The new Razer Seiren V2 Pro is yet another Pro microphone to hit the growing streamer and creator market, and it’s definitely overkill for your day-to-day work Zoom calls. No sir, this $150 matte black pill is for the Pokemaines and Shrouds of this world and your budding podcasters, Youtubers and DJs. Conversely, most others don’t need to apply; mostly because it takes quite a bit of shenanigans to get the promised audio out of this mic.
Despite the Pro name, the Serien V2 Pro isn’t some fancy XLR mic, just a plug-and-play USB capacitor. This is a 30mm dynamic microphone that delivers rich, warm and clean sound with up to 96kHz sampling rate. It will work whether you’re using a PC or a Mac, but to get the most out of it, you’ll need a Windows machine with Razer Synapse.
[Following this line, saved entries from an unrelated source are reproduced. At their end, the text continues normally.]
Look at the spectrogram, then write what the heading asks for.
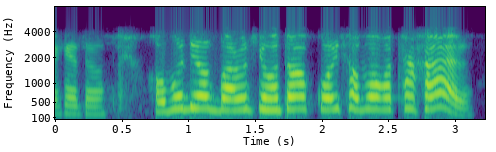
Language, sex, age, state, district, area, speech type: Assamese, female, 60+, Assam, Udalguri, rural, conversation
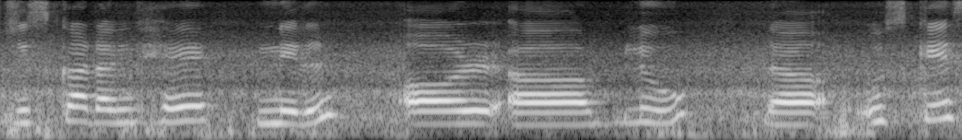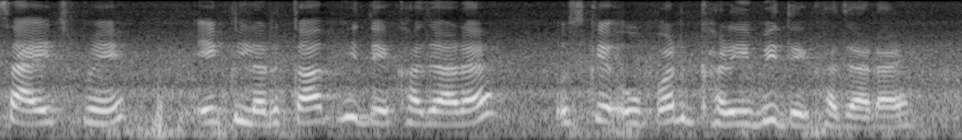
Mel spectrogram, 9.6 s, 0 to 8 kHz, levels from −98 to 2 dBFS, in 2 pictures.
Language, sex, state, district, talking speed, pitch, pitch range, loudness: Hindi, female, Uttar Pradesh, Hamirpur, 155 wpm, 255 Hz, 240-290 Hz, -18 LUFS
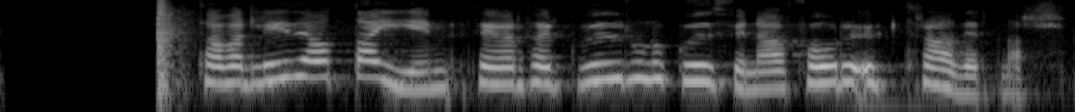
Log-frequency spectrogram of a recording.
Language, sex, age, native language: Icelandic, female, 40-49, Icelandic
The main attraction of USB desktop microphones is that you simply plug them into an available port. Don’t make a fuss. Not so with the Seiren V2 Pro. First, you need to make sure the mic is properly positioned where the cardioid pickup pattern is strongest. Thanks to the threads on the bottom of the mic, this is easy if you mount it to a boom. The mic then captures the rich, warm rendition of your voice that will blow Barry White’s head.
The problem is, the Seiren V2 Pro doesn’t come with a cantilever. Instead, it comes with a beautifully designed desk stand that does a great job of keeping the mic steady, absorbing shock and offering up to 180-degree tilt. But while it looks great on your desk, it won’t do much to keep it close to your mouth unless you’re ready for a serious premonition.
Razer Seiren V2 Pro Specifications
So when I’m using the mic on the stand, placing it about a foot away from my mouth produces very weak audio with a lot of vibrato distortion. Aside from adding ambient noise, no amount of fiddling with the gain knob will help. However, pick up the mic and hold it to your mouth like a badass DJ, and the audio is drastically improved.
Even so, it’s still not the best audio the Seiren V2 Pro can put out, and I need to dare where dragons dare not – the Razer Synapse. On the face of it, the first page showing base level, gain and volume sliders and switching for sample rate, high pass filter and gain limiter seems straightforward. The second page is the Stream Mixer dashboard, and for those serious about streaming, this is where it gets interesting.
The mixer does what you expect – manages all the audio inputs and outputs connected to your machine. For example, you can manage the audio you hear in your headphones versus the audio your audience hears in the stream. You can manage game audio, customize music audio, and more. This amount of control can feel a little overwhelming at first, and I really hate how the Seiren V2 Pro adds ten virtual devices to my Windows audio output menu.
Now, if you’re not streaming, you don’t have to worry about any of that, but there are benefits to activating something like a high-pass filter, which removes low-frequency noise from your audio, like your PC fan or room AC. I’m not a big believer in the analog gain limiter, which is supposed to prevent clipping and peaking in the audio because it doesn’t do a good job, especially with a mic on a desk stand.
I’m also not a big fan of the physical controls on the mic itself. Aside from the mute button, you only have two infinitely rotating dials for gain and volume. Not only do they fail to help you judge what level you’re at, but they’re often difficult to use because of the way you need to tilt the mic sharply.
So, in a nutshell, the Serien V2 Pro is a great microphone, but one that doesn’t get the most out of it with unnecessary fidgeting. I really like how rich and clear my voice sounds, and the high pass filter does a great job of removing the hum of my desk. I also appreciate its handsome appearance. For a Razer product, it has no RGB, no green splashes anywhere, opting instead for a minimalist look.
That being said, the $150 Razer Seiren V2 Pro doesn’t really beat some of the best microphones out there, like the Blue Yeti, HyperX Quadcast, or Elgato Wave 3. Don’t get me wrong, it’s fine, but only in skilled hands. If you just want a simple plug-and-play microphone, this probably isn’t for you. Check out our guide to the best microphones.